Like so many other services, professional land surveying has changed greatly over the years, based on the development of new technologies. What makes land surveying unique is its long and complex history, and understanding that history can be important to comprehending the current state of land surveying procedures. Read on for a brief overview of land surveying history, followed by a look at some of the technologies that are driving land surveying into the future.
Ancient Times & The Middle Ages
First of all, it’s noteworthy that land surveying has played an important role in human society for almost as long as there has been human society. According to the History of Land Surveying from Purdue University, the original land surveyors were ancient Egyptians, who needed to create precise and accurate plots of land for the purposes of taxation.
From there, land surveying would go on to play a pivotal role in other great civilizations. According to the German website Vermessungs-Suchmaschine, land surveying enabled many of the feats of engineering that defined the Roman Empire. In order to complete their impressive construction projects, the Romans made many advancements in the field, including the organization of a surveyor’s guild and the introduction of many early surveying instruments.
Like many other fields of study, land surveying languished in Europe during the Middle Ages, with very few new developments occurring during this time. The Domesday Book, created in 1086 in the aftermath of the Norman Conquest of England, was one impressive example of a land surveying project during the Middle Ages. However, the level of accuracy provided by the document certainly does not live up to modern standards.
During the colonial era, European powers like France and Great Britain needed detailed maps to back up their land claims in the New World. This fact led to the development of new, more advanced surveying techniques. Coincidentally, it also led to the career of perhaps the world’s most well-known historical surveyor: George Washington. Before he became a military and political leader in the early United States, young George Washington got his start as a land surveyor in western Virginia.
Professional Land Surveying Today
Land surveying has certainly come a long way over the years, and today’s surveyors are able to work with technologies that those coming before them could only have dreamed of. This is not to suggest that today’s land surveyors are better or more capable than those of the past; they merely have a more advanced tool set, which allows them to create more accurate results.
Land surveying has played a pivotal role throughout history, and the technology and techniques land surveyors use have always been influenced by what’s going on in the world as a whole. Whether it’s collecting taxes, building roads and aqueducts, or pushing west into an unknown continent, land surveyors have always found ways to meet the needs of their employers, and things are no different today.
With land values at all-time highs, and growing concerns over sustainable building practices, today’s land surveyors are under a lot of pressure to work both quickly and accurately. That’s why they’ve come to rely on technologies like Unmanned Aerial Vehicles (UAVs), 3D Laser Scanning, and GIS.
UAVs, commonly known as drones allow land surveyors to operate from above, quickly gathering large amounts of information at a very high level of detail. This data can then be used to create multiple types of deliverables such as point clouds, digital elevation models, and othro imagery.

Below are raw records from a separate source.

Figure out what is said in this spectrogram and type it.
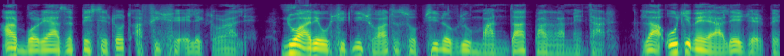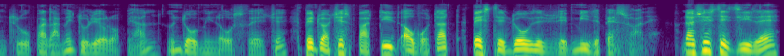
arborează peste tot afișe electorale nu a reușit niciodată să obțină vreun mandat parlamentar. La ultimele alegeri pentru Parlamentul European, în 2019, pentru acest partid au votat peste 20.000 de persoane. În aceste zile,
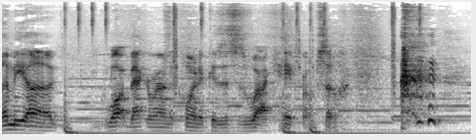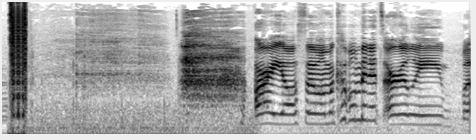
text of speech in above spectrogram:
let me uh, walk back around the corner because this is where I came from, so. All right, y'all, so I'm a couple minutes early, but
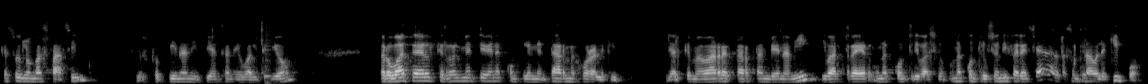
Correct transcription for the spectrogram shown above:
que eso es lo más fácil, los que opinan y piensan igual que yo, pero va a traer el que realmente viene a complementar mejor al equipo y el que me va a retar también a mí y va a traer una contribución, una contribución diferenciada al resultado del equipo.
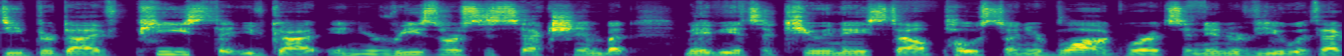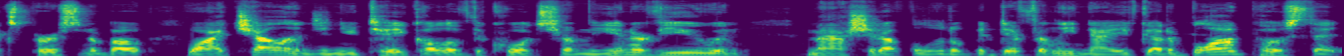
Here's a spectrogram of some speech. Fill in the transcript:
deeper dive piece that you've got in your resources section but maybe it's a q&a style post on your blog where it's an interview with x person about why challenge and you take all of the quotes from the interview and mash it up a little bit differently now you've got a blog post that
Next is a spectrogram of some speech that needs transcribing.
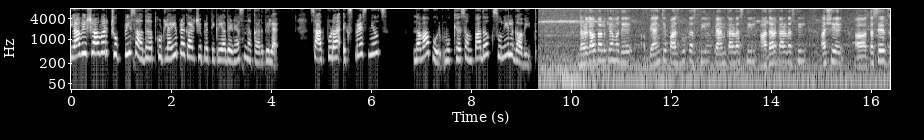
या विषयावर चुप्पी साधत कुठल्याही प्रकारची प्रतिक्रिया देण्यास नकार दिलाय. सातपुडा एक्सप्रेस न्यूज नवापूर मुख्य संपादक सुनील गावित. धडगाव तालुक्यामध्ये बँकचे पासबुक असतील पॅन कार्ड असतील आधार कार्ड असतील असे तसेच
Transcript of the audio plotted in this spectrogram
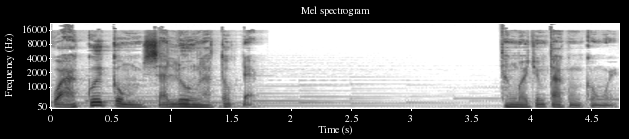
quả cuối cùng sẽ luôn là tốt đẹp. Thân mời chúng ta cùng cầu nguyện.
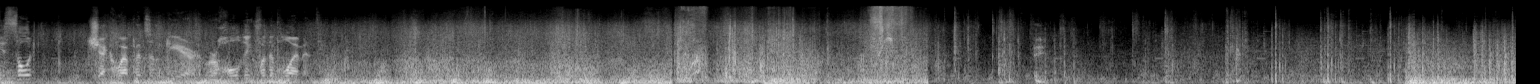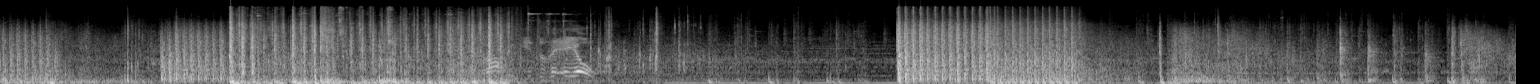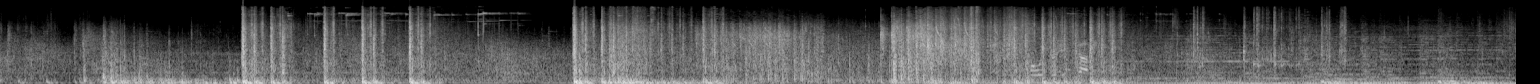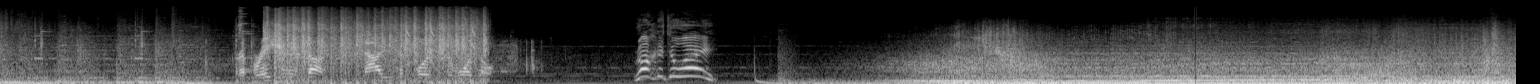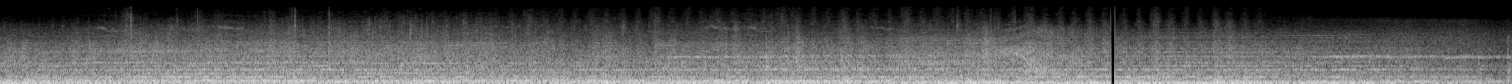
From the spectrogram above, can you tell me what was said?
Enemy soldier. Check weapons and gear. We're holding for deployment. Preparation is done. Now you can forge the war zone. Rocket away!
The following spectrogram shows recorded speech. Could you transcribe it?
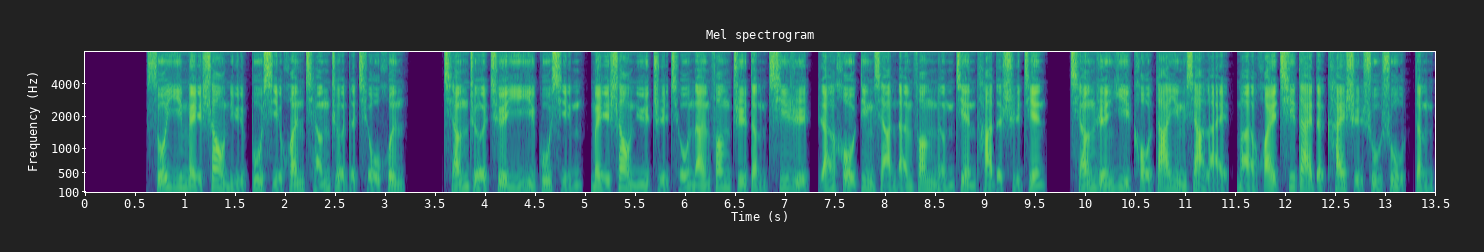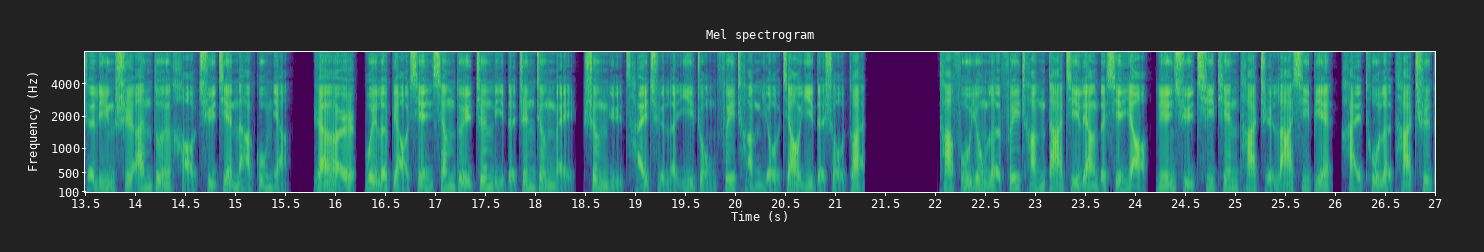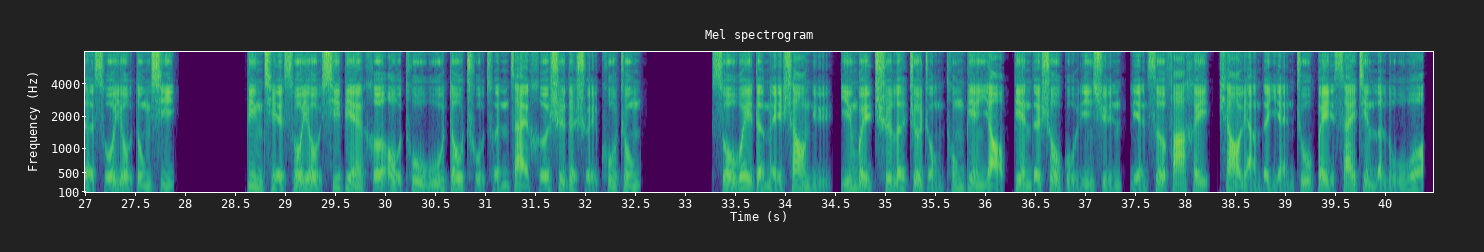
所以美少女不喜欢强者的求婚，强者却一意孤行。美少女只求男方只等七日，然后定下男方能见她的时间。强人一口答应下来，满怀期待的开始数数，等着临时安顿好去见那姑娘。然而，为了表现相对真理的真正美，圣女采取了一种非常有教义的手段。他服用了非常大剂量的泻药，连续七天，他只拉稀便，还吐了他吃的所有东西，并且所有稀便和呕吐物都储存在合适的水库中。所谓的美少女，因为吃了这种通便药，变得瘦骨嶙峋，脸色发黑，漂亮的眼珠被塞进了炉窝。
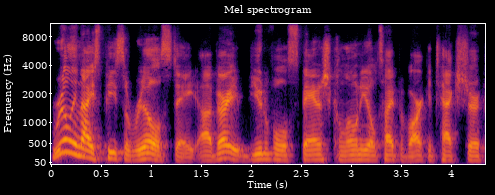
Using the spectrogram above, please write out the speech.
really nice piece of real estate. Uh, very beautiful Spanish colonial type of architecture.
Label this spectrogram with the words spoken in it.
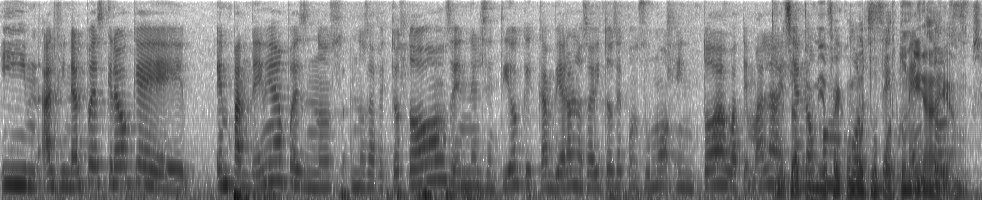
Y al final pues creo que en pandemia pues nos, nos afectó a todos en el sentido que cambiaron los hábitos de consumo en toda Guatemala. Esa no también fue como tu oportunidad, segmentos. digamos.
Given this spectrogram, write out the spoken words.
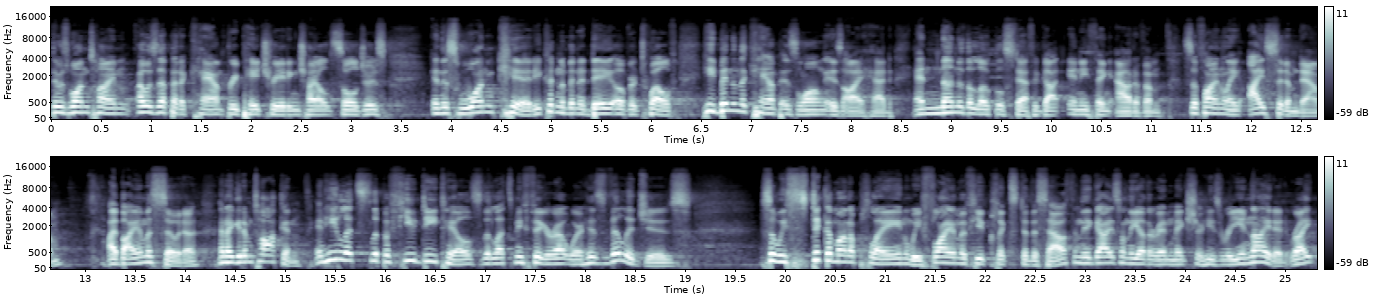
There was one time I was up at a camp repatriating child soldiers, and this one kid, he couldn't have been a day over 12. He'd been in the camp as long as I had, and none of the local staff had got anything out of him. So finally, I sit him down I buy him a soda, and I get him talking. And he lets slip a few details that lets me figure out where his village is. So we stick him on a plane, we fly him a few clicks to the south, and the guys on the other end make sure he's reunited, right?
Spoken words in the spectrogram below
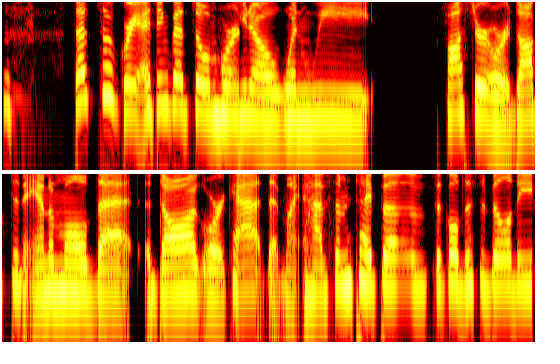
that's so great. I think that's so important. You know, when we foster or adopt an animal that a dog or a cat that might have some type of physical disability,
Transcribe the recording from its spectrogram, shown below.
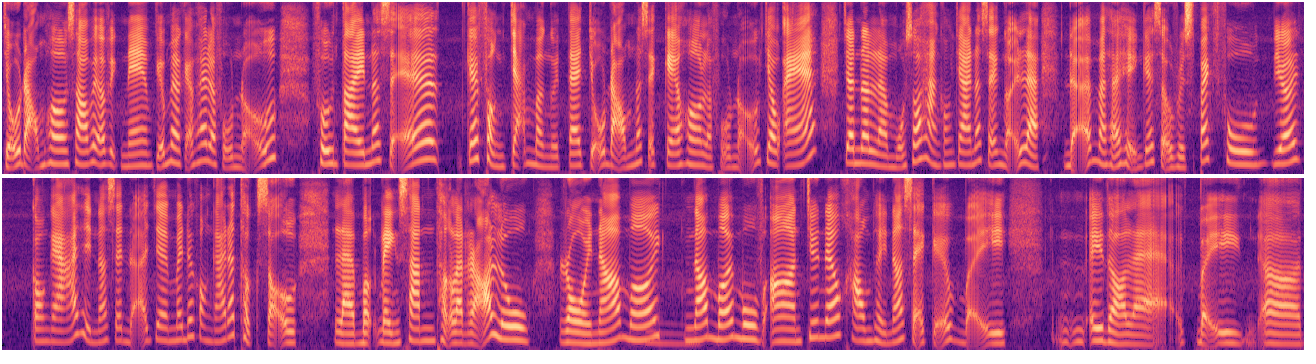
chủ động hơn so với ở Việt Nam. Kiểu mà cảm thấy là phụ nữ phương Tây nó sẽ cái phần trăm mà người ta chủ động nó sẽ cao hơn là phụ nữ châu Á. Cho nên là một số hàng con trai nó sẽ nghĩ là để mà thể hiện cái sự respectful với con gái thì nó sẽ để cho mấy đứa con gái đó thực sự là bật đèn xanh thật là rõ luôn. Rồi nó mới ừ. nó mới move on. Chứ nếu không thì nó sẽ kiểu bị either là bị uh,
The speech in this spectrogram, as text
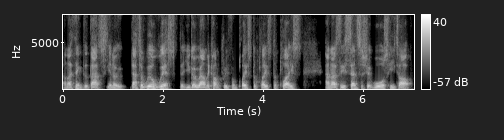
And I think that that's, you know, that's a real risk that you go around the country from place to place to place. And as these censorship wars heat up,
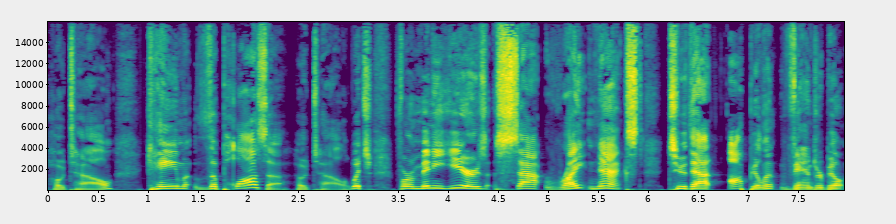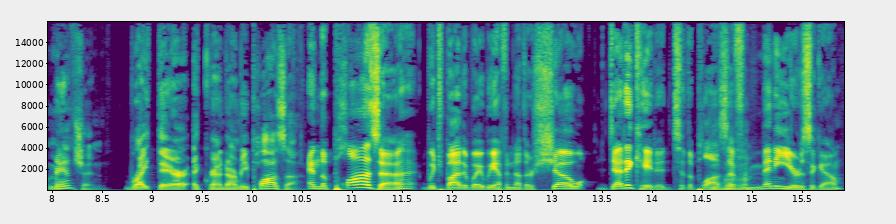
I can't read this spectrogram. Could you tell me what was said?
hotel, came the Plaza Hotel, which for many years sat right next to that opulent Vanderbilt mansion, right there at Grand Army Plaza. And the plaza, which by the way, we have another show dedicated to the plaza Mm-hmm. from many years ago.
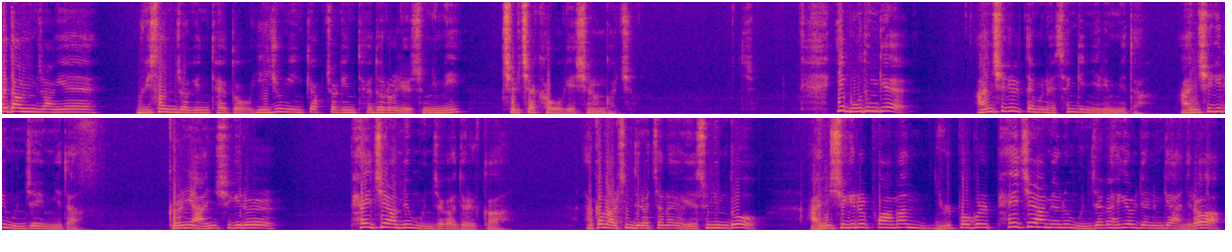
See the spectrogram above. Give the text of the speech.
회당장의 위선적인 태도, 이중인격적인 태도를 예수님이 질책하고 계시는 거죠. 이 모든 게 안식일 때문에 생긴 일입니다. 안식일이 문제입니다. 그러니 안식일을 폐지하면 문제가 될까? 아까 말씀드렸잖아요. 예수님도 안식일을 포함한 율법을 폐지하면 문제가 해결되는 게 아니라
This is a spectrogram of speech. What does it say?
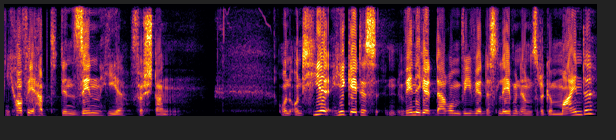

With 3D laser scanning, land surveyors are able to track the path of a series of laser points as they leave and return to the scanner. Surveyors are then able to put together very accurate 3D models as this technology is one of the easiest ways to get a detailed look of an area.Http iframes are not shown in https pages in many major browsers. Please read this post for details.
Finally, GIS mapping technology allows land surveyors to conduct more detailed data analysis by creating a visual representation of spatial relationships. This makes it easier for surveyors to make good decisions about where to conduct projects.
Today’s professional land surveyors are able to complete work that would never have been possible in the past, which is why you’ll want to make sure you’re working with a surveyor that knows how to make the most of the latest technologies available to them.
Contact Landpoint today to learn more.
Image Source: Bureau of Land Management